U.S. Supreme Court INNIS v. MILLER, 2 U.S. 50 (1790)
2 U.S. 50 (Dall.)
Philadelphia Court of Common Pleas
August Sittings, 1790
Replevin. The Defendant offered Francis Bailey, as a witness; who being sworn on his voir dire, said 'that he was a judgment creditor of the defendant's; that he expected, if the defendant recovered, to be paid, at least a part of his debt; and that he did not know that the defendant had any other property than what was involved in the Replevin, to satisfy him; but, on the contrary, he believed that his payment depended on the defendant's recovery.' It appeared, likewise, that Bailey was the attorney in fact of the defendant, and in that character was active in prosecuting this, and other suits.

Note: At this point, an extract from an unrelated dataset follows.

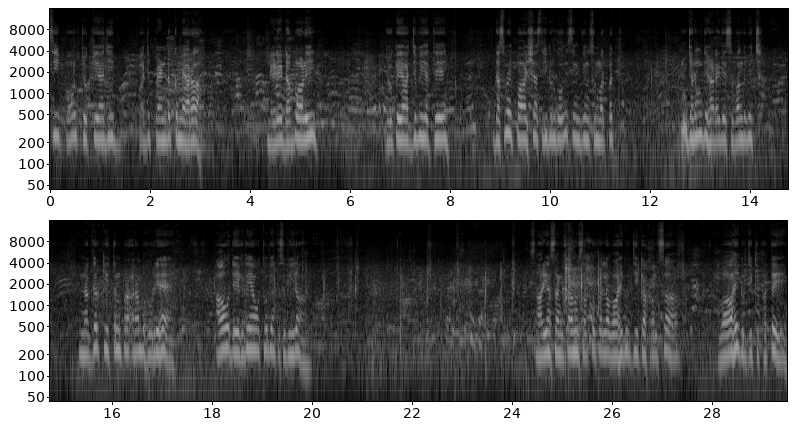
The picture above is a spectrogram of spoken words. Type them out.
ਅਸੀਂ ਪਹੁੰਚ ਚੁੱਕੇ ਹਾਂ ਜੀ ਅੱਜ ਪਿੰਡ ਕਮਿਆਰਾ ਨੇੜੇ ਡੱਬ ਵਾਲੀ, ਜੋ ਕਿ ਅੱਜ ਵੀ ਇੱਥੇ ਦਸਵੇਂ ਪਾਤਸ਼ਾਹ ਸ੍ਰੀ ਗੁਰੂ ਗੋਬਿੰਦ ਸਿੰਘ ਜੀ ਨੂੰ ਸਮਰਪਿਤ ਜਨਮ ਦਿਹਾੜੇ ਦੇ ਸੰਬੰਧ ਵਿੱਚ ਨਗਰ ਕੀਰਤਨ ਪ੍ਰਾਰੰਭ ਹੋ ਰਿਹਾ ਹੈ। ਆਓ ਦੇਖਦੇ ਹਾਂ ਉੱਥੋਂ ਦੀਆਂ ਤਸਵੀਰਾਂ। ਸਾਰੀਆਂ ਸੰਗਤਾਂ ਨੂੰ ਸਭ ਤੋਂ ਪਹਿਲਾਂ ਵਾਹਿਗੁਰੂ ਜੀ ਕਾ ਖਾਲਸਾ, ਵਾਹਿਗੁਰੂ ਜੀ ਕੀ ਫਤਿਹ।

The admission of the witness was opposed by Bradford, Todd, and Levy, who cited 1 Dall. p. 62, M'Veaugh v. Goods. And supported by Serjeant, who cited Abrams v. Bunner.
By the Court: The law on this subject has been fully settled in the modern cases, by an accurate discrimination between the competency and the credibility of witnesses. The stream of justice should, however, be preserved clear and uncontaminated: and although a creditor is not excluded from giving testimony, as such; yet if he acknowledges an expectation, that he shall be bettered by the fate of the cause, (as in the case of M'Veaugh v. Goods, which was properly ruled) he is sensible of a positive interest, that must give a biass to his mind. From the answers of the witness, therefore, we must reject his testimony.